## Provided data
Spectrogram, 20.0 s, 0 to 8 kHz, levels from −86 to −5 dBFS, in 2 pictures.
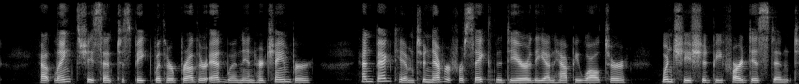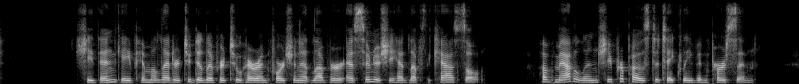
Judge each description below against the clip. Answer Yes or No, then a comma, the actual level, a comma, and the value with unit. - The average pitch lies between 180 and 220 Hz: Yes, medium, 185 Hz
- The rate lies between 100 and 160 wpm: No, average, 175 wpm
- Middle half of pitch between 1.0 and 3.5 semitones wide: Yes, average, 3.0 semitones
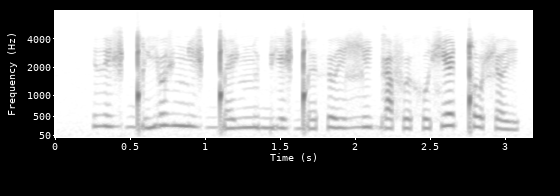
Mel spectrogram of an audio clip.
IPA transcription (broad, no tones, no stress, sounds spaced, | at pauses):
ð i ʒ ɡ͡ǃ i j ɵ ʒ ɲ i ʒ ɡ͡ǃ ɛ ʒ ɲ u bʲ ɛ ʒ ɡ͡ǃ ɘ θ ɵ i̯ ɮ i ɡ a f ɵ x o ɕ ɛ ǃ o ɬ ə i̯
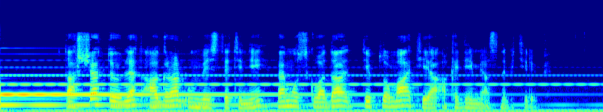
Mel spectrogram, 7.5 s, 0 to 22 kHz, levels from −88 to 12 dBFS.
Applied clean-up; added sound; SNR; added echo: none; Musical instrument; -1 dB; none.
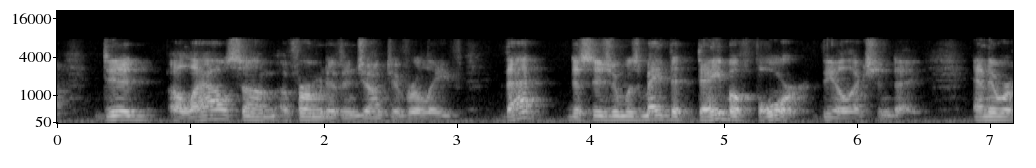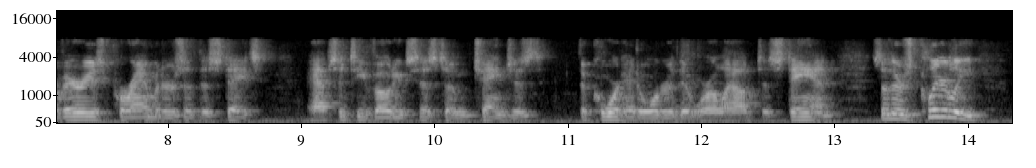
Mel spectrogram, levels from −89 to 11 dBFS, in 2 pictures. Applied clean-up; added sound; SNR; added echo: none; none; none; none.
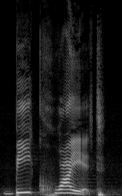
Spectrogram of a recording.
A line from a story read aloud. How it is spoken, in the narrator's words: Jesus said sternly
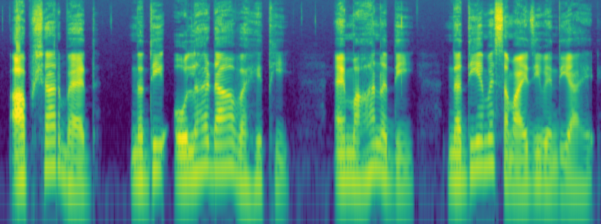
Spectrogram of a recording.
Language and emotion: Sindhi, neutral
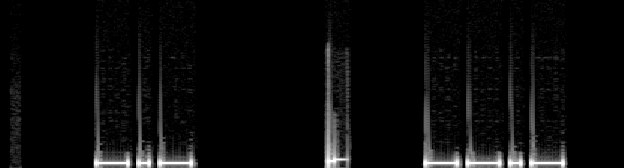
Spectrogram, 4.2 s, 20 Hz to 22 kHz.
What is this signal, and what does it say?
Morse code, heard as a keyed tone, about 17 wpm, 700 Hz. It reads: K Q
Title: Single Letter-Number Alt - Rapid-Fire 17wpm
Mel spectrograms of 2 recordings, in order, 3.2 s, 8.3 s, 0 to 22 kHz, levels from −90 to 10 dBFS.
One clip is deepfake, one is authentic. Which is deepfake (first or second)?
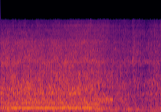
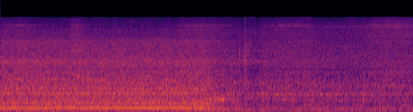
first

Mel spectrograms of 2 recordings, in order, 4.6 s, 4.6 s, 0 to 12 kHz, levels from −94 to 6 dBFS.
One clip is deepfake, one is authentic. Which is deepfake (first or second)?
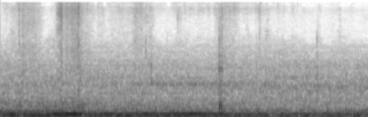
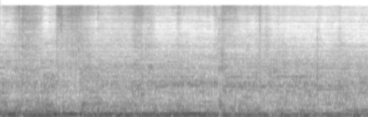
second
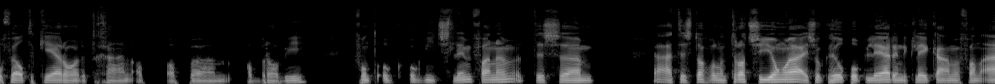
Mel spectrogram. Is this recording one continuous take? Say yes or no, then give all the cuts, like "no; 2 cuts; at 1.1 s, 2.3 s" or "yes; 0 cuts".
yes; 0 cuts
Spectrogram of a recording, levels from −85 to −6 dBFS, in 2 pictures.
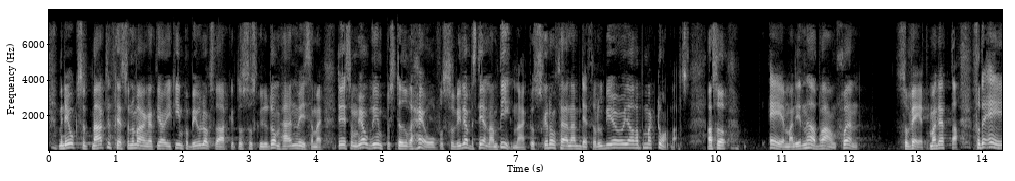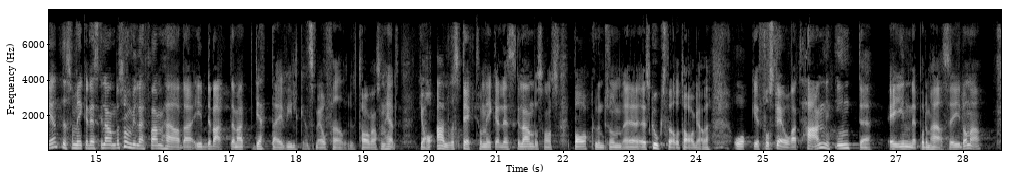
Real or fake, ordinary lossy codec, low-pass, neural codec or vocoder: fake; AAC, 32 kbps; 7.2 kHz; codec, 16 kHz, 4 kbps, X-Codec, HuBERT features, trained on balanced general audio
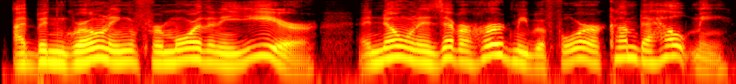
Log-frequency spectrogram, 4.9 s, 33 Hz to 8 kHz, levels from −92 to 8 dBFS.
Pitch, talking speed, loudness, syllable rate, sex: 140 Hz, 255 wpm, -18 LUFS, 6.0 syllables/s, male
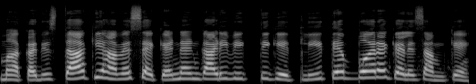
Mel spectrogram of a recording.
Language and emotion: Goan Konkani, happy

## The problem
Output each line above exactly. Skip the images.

## The answer
Spectrogram, 20.0 s, 0 to 8 kHz, levels from −86 to −5 dBFS, in 2 pictures.
Judge each description below against the clip. Answer Yes or No, then a comma, the actual level, a comma, and the value with unit. - The average pitch lies between 180 and 220 Hz: Yes, medium, 185 Hz
- The rate lies between 100 and 160 wpm: No, average, 175 wpm
- Middle half of pitch between 1.0 and 3.5 semitones wide: Yes, average, 3.0 semitones
Mel spectrogram of an audio clip.
IPA transcription (broad, no tones, no stress, sounds spaced, | at pauses):
ð i ʒ ɡ͡ǃ i j ɵ ʒ ɲ i ʒ ɡ͡ǃ ɛ ʒ ɲ u bʲ ɛ ʒ ɡ͡ǃ ɘ θ ɵ i̯ ɮ i ɡ a f ɵ x o ɕ ɛ ǃ o ɬ ə i̯
Mel spectrogram, 7.5 s, 0 to 22 kHz, levels from −88 to 12 dBFS.
Applied clean-up; added sound; SNR; added echo: none; Musical instrument; -1 dB; none.
Mel spectrogram, levels from −89 to 11 dBFS, in 2 pictures. Applied clean-up; added sound; SNR; added echo: none; none; none; none.
Spectrogram of a recording.
A line from a story read aloud. How it is spoken, in the narrator's words: Jesus said sternly
Spectrogram of a recording.
Language and emotion: Sindhi, neutral
Spectrogram, 4.2 s, 20 Hz to 22 kHz.
What is this signal, and what does it say?
Morse code, heard as a keyed tone, about 17 wpm, 700 Hz. It reads: K Q
Title: Single Letter-Number Alt - Rapid-Fire 17wpm
Mel spectrograms of 2 recordings, in order, 3.2 s, 8.3 s, 0 to 22 kHz, levels from −90 to 10 dBFS.
One clip is deepfake, one is authentic. Which is deepfake (first or second)?
first

Mel spectrograms of 2 recordings, in order, 4.6 s, 4.6 s, 0 to 12 kHz, levels from −94 to 6 dBFS.
One clip is deepfake, one is authentic. Which is deepfake (first or second)?
second
Mel spectrogram. Is this recording one continuous take? Say yes or no, then give all the cuts, like "no; 2 cuts; at 1.1 s, 2.3 s" or "yes; 0 cuts".
yes; 0 cuts
Spectrogram of a recording, levels from −85 to −6 dBFS, in 2 pictures.
Real or fake, ordinary lossy codec, low-pass, neural codec or vocoder: fake; AAC, 32 kbps; 7.2 kHz; codec, 16 kHz, 4 kbps, X-Codec, HuBERT features, trained on balanced general audio
Log-frequency spectrogram, 4.9 s, 33 Hz to 8 kHz, levels from −92 to 8 dBFS.
Pitch, talking speed, loudness, syllable rate, sex: 140 Hz, 255 wpm, -18 LUFS, 6.0 syllables/s, male
Mel spectrogram of a recording.
Language and emotion: Goan Konkani, happy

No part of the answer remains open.